Investors Business DailyJust six months ago, the idea of a housing boom would have seemed ridiculous as millions of Americans were losing their jobs. But low interest rates and the work-from-home trend are stoking real estate stocks and home sales in smaller housing markets.
The flip side is that once-sky-high markets have come crashing down, especially in the San Francisco Bay Area. But overall, both new and existing-home sales have reached levels last seen before the Great Recession.
Real estate stocks are rebounding strongly. The triple-leveraged Direxion Daily Homebuilders & Suppliers (NAIL) ETF has shot up 900% from its coronavirus crash lows. Homebuilders like LGI Homes (LGIH) and D.R. Horton (DHI) have broken out into buy zones.
Low mortgage rates spurred longtime fence-sitters to jump into the market, Realtor.com Chief Economist Danielle Hale says. But she acknowledges the housing boom is uneven.
“Among a lot of key homebuyer demographics, high-income folks, we haven’t seen the same level of job losses that we have among lower-income workers,” she told IBD. “So that has helped the market from a homebuyer perspective.”
Demographics are a factor too as more millennials — the nation’s largest adult generation — are starting families and driving demand for single-family homes. And the leading edge of Generation Z, an even larger cohort that straddles young adults and adolescents, is just starting to buy homes.
Best Housing Markets
As living within commuting distance to work becomes less important, the housing boom is elevating some surprising markets.
According to Realtor.com data for September, the hottest metro areas include Fresno, Calif.; Columbus, Ohio; Rochester, N.Y.; Colorado Springs, Colo.; Bakersfield, Calif.; Portland-South Portland, Maine; Worcester, Mass.; Stockton-Lodi, Calif.; Harrisburg-Carlisle, Pa.; and Allentown-Bethlehem, Pa.
Under this definition, “hotness” reflects a combination of factors like how quickly properties sell and the number of views per property.
In January, before the coronavirus forced millions to work from home, the San Francisco-Oakland area was the hottest metro market.
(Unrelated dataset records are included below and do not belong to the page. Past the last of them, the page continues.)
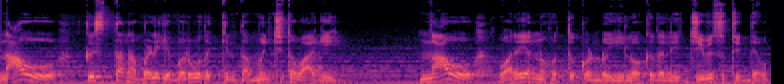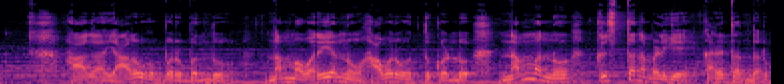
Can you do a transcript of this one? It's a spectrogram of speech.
ನಾವು ಕ್ರಿಸ್ತನ ಬಳಿಗೆ ಬರುವುದಕ್ಕಿಂತ ಮುಂಚಿತವಾಗಿ ನಾವು ಹೊರೆಯನ್ನು ಹೊತ್ತುಕೊಂಡು ಈ ಲೋಕದಲ್ಲಿ ಜೀವಿಸುತ್ತಿದ್ದೆವು. ಆಗ ಯಾರೋ ಒಬ್ಬರು ಬಂದು ನಮ್ಮ ಒರೆಯನ್ನು ಅವರು ಹೊತ್ತುಕೊಂಡು ನಮ್ಮನ್ನು ಕ್ರಿಸ್ತನ ಬಳಿಗೆ ಕರೆತಂದರು.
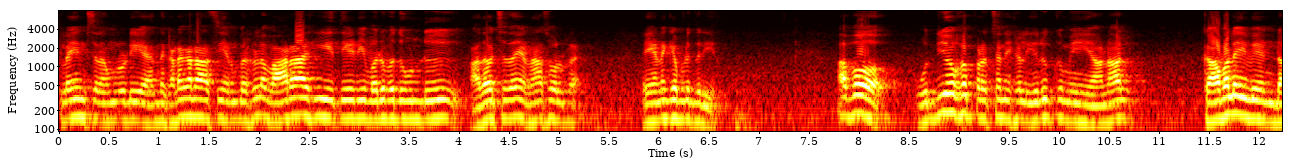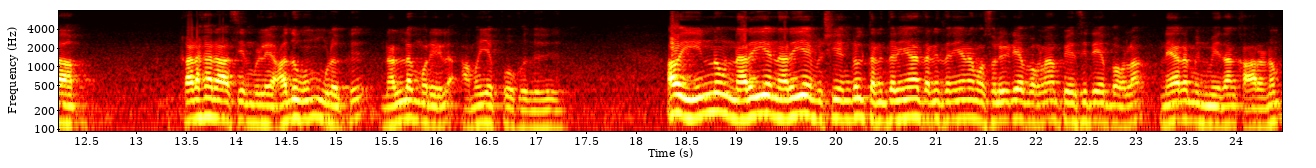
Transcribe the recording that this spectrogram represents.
கிளைண்ட்ஸ் நம்மளுடைய அந்த கடகராசி என்பர்களை வாராகியை தேடி வருவது உண்டு. அதை வச்சு தான் நான் சொல்கிறேன் எனக்கு எப்படி தெரியும்? அப்போது உத்தியோக பிரச்சனைகள் இருக்குமே ஆனால் கவலை வேண்டாம். கடகராசி என்பதிலே அதுவும் உங்களுக்கு நல்ல முறையில் அமையப்போகுது. அவை இன்னும் நிறைய நிறைய விஷயங்கள் தனித்தனியாக தனித்தனியாக நம்ம சொல்லிக்கிட்டே போகலாம் பேசிகிட்டே போகலாம். நேரமின்மை தான் காரணம்.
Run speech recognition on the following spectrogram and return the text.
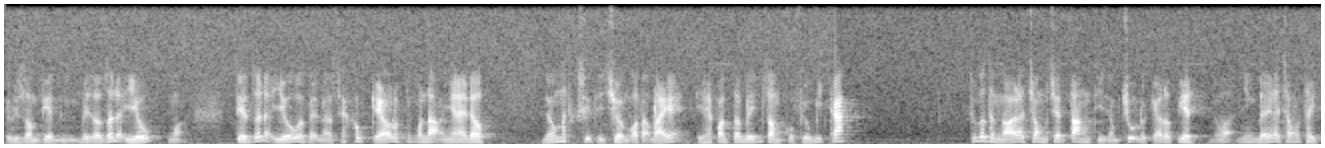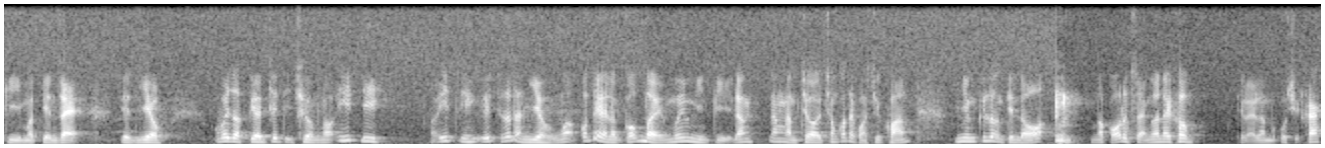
Bởi vì dòng tiền bây giờ rất là yếu đúng không? tiền rất là yếu bởi vậy là sẽ không kéo được những con nặng như này đâu. Nếu mà thực sự thị trường có tạo đáy ấy, thì hãy quan tâm đến dòng cổ phiếu midcap chúng ta thường nói là trong một trên tăng thì dòng trụ được kéo đầu tiên đúng không ạ? Nhưng đấy là trong cái thời kỳ mà tiền rẻ tiền nhiều có bây giờ tiền trên thị trường nó ít đi, nó ít thì ít rất là nhiều, đúng không ạ? Có thể là có 70.000 tỷ đang đang nằm chờ trong các tài khoản chứng khoán, nhưng cái lượng tiền đó nó có được giải ngân hay không thì lại là một câu chuyện khác.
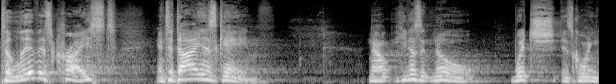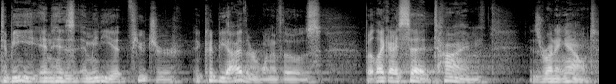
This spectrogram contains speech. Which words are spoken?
to live is christ and to die is gain. Now, he doesn't know which is going to be in his immediate future. It could be either one of those. But like I said, time is running out.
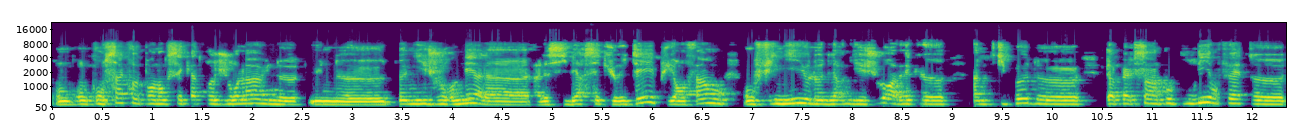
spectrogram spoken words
On, consacre pendant ces quatre jours-là une, une euh, demi-journée à la, à la cybersécurité et puis enfin on, finit le dernier jour avec euh, un petit peu de, j'appelle ça un peu pourri en fait, euh,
Fresno was No. 9.
Bakersfield was No. 10. It moved up to No. 5 last month even as the collapse in oil prices slowed its energy sector. But the biggest gainers include Allentown, Pa. (No. 65 in January), Portland, Maine (56), and Harrisburg, Pa. (54).
Outside the top 10, others have made big leaps too, such as the Riverside-San Bernardino-Ontario, Calif., area about two hours’ drive from Los Angeles. Before the pandemic, it was already growing as a major distribution hub for Amazon and other e-commerce companies. It’s now the No. 39 market, up from No. 68 in January.
Regional differences could also determine which real estate stocks outperform. Of the 30 hottest housing markets, 20 are in the West and Northeast.
Worst Housing Markets
The San Francisco-Oakland area plunged to No. 45 in September as Bay Area tech giants like Facebook (FB) and Twitter (TWTR) allowed employees to work from home indefinitely.
The San Jose-Sunnyvale-Santa Clara area — in the heart of Silicon Valley — plunged to No. 62 in September from No. 3 at the start of the year.
Housing markets outside high-cost, high-tax California felt the pain too. The Dallas-Fort Worth metro area, which has been drawing businesses and residents from California, saw its rank tumble to No. 41 from No. 19 in January.
The crash in oil prices may also be slowing the Dallas housing market. Many companies that serve the Permian Basin farther west have headquarters there.
At the very bottom, the coldest large metro areas last month included Miami-Fort Lauderdale-West Palm Beach, Fla.; Baton Rouge, La.; Honolulu, Hawaii; McAllen-Edinburg-Mission, Texas; Cape Coral-Fort Myers, Fla.; and New York, N.Y.-Newark-Jersey City, N.J. Most of those markets were already near the bottom in January.